The Appellate Division of the Supreme Court of New York, Second Department recently heard the very interesting case of Crozier v. Sauers. Perhaps unfortunately, the case highlights what can happen when a dispute occurs between friends and family. The case also involves some of the special evidentiary issues that crop up whenever oral contracts get litigated.
Background of the Case
The plaintiff and his wife were close family friends with the defendant Sauers. The plaintiff testified that Sauers asked the plaintiff for a loan of $180,000 in order to expand the defendant’s automotive glass business. Sauers himself testified that the purpose of the loan was to purchase an existing auto glass company and for a down payment on two additional buildings that would be used by the auto glass business for corporate purposes.
The record and evidentiary exhibits at trial showed that the plaintiff had written four checks made out to “T&M Corp.” T&M Corp was the name that defendant had chosen for the auto glass business. Defendant did in fact deposit these checks into the T&M Corp. Corporate account. The money in the corporate account was subsequently used to buy the auto glass company, but the two buildings were never purchased.

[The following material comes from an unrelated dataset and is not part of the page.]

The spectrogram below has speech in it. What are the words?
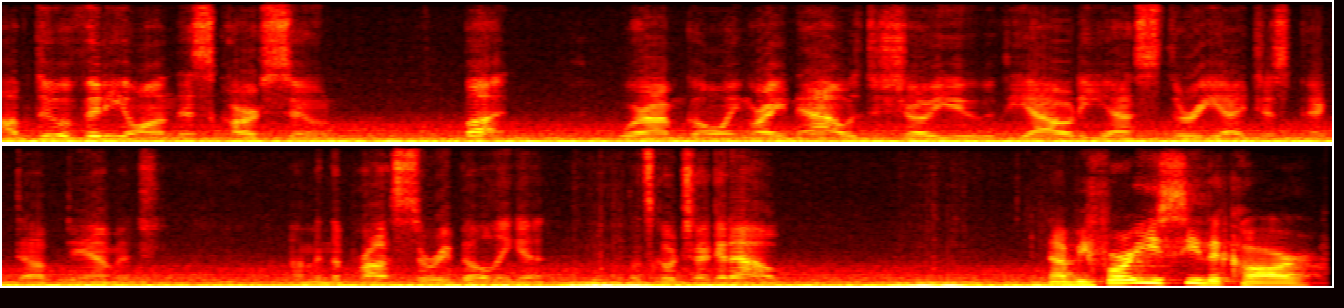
I'll do a video on this car soon. But where I'm going right now is to show you the Audi S3 I just picked up damaged. I'm in the process of rebuilding it. Let's go check it out. Now before you see the car,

Sauers testified that the remainder of the money was used to pay for corporate expenses, and the plaintiff did not argue with this assertion or provide any contrary evidence.
Plaintiff alleges that, pursuant to the oral agreement regarding the loan, defendant agreed to be personally liable for the loan if T&M corp. could not repay it. The trial court indeed ruled in favor of plaintiff, stating that defendant was personally liable for the balance of the outstanding loan, some $89,000.
The issue of personal liability is significant mainly because it means the business owner, as in this case, may be responsible for payment even if the business goes bankrupt. Although not at issue in this particular case, business owners who accept personal liability for business debts may lose their life savings or even their home, as they are valid targets for creditors. The creation of state LLC statutes that allow for small businesses to be created as limited liability corporations has, as one of its policy goals, the elimination of personal liability for business debts as an incentive to create small businesses.
Analysis: Oral Contracts and Evidence
In general, written contracts offer some advantages. They are a clear, definite record of the agreement and they contain evidence (such as signatures) that both parties intended to be bound to the deal. A rule known as the Parol Evidence Rule (see previous blog entries) prevents outside evidence about, e.g. oral representations made by the parties, if a written contract is unambiguous on its face. There is a judicial preference for the memorializing aspect of a written contract.
With oral contracts, much of the above goes out the window. The evidence heard is necessarily Parol in nature. There is no written memorial of the deal, instead there may or may not be written records, such as the personal checks in this case.
Here, the court heard testimony by both sides about the terms of the oral deal. The court focused on the parties’ intent: the loan was to be used for corporate purposes. Whether or not the buildings were purchased or whether the funds were used for corporate expenses was largely irrelevant to the court. Thus, the purpose of the oral contract was not breached – the funds were used for corporate purposes. The personal liability issue illustrates the evidentiary quandary in which a court finds itself. Generally, in these situations, the court weighs the testimony of each side as equally credible, as in here. Since the plaintiff is the one who alleged personal liability of the defendant, the plaintiff was responsible for showing, via the evidence, that this liability was agreed upon. Since presumably the defendant disagreed, the court viewed the conflicting testimony as cancelling out. Without evidence to show personal liability, the plaintiff’s theory of the case failed.
Please, for the reasons illustrated above, be careful when entering into oral contracts for large sums of money. Retaining experienced counsel is a very good idea - please do not hesitate to contact our office for a consultation.